This is the case since the semiskilled workers may have gone through a sophisticated and elaborated training but their training only covered the absolutely necessary aspects of their specific task. This may be considered as a form of upskilling but in its essence is just another component making the worker more dependable to his current job in an epoch that the job market is becoming more and more contestable. The rise in the employments market contestability is largely dependable to the role of globalisation and up to a certain extend has played a main role to the instability that is currently present.
Financial Times (Stern, 2012) defines globalisation as “…the integration of economies, industries, markets, cultures and policy-making around the world. ” Therefore one cannot argue that it has contracted the employment market as well as any other market. This contraction is a result of the “widening deepening and speeding up of worldwide interconnectedness” (Baldry, 2007, 40) providing chances for people to compete in any market from anywhere in the world.
That’s not an issue to the well rounded and highly trained workers, but it raises a number of concerns for the semi-skilled workers that add up to the overwhelming majority of the working population. They are faced with a crisis that not only have not caused but are also unable to confront. They have to compete against people from countries that are less paid and better trained causing the unemployment figures to rise dramatically as the IMF(Slaughter and Swagel, 1997) states here “there is no doubt that globalisation has coincided with higher unemployment among the less skilled and with widening income inequality.
Other than that there are cases of mass shifts in the markets where companies assign projects to foreign countries that were previously based at home. We observe that for example in the telecommunication industry where the telephone helpdesks of British companies get assigned to Indian stated firms that offer a better deal due to the lower wages provided to the Indian workforce; making this abstract, as it is generally perceived, mobilisation of the industry more rigid and more challenging.

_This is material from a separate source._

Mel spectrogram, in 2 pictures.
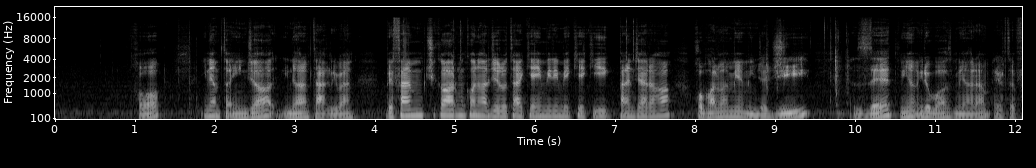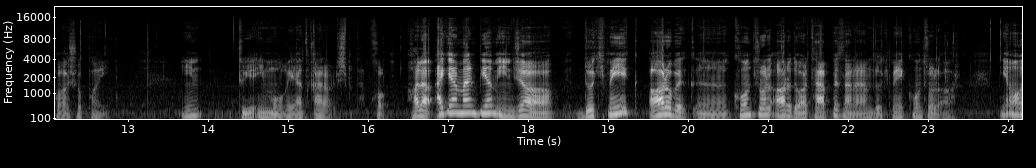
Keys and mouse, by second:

Coming to an end I can’t avoid emphasizing on the statements vitality and the public concern that this raises. A statement that has never been more accurate than now; and as we observe notions such as Globalisation and Division of labour rooting and becoming embedded to our culture and our society this issue will not only rise but become untreatable. Therefore either some steps have to be made forward or the trust towards the socio-political system will start shaking from its foundations.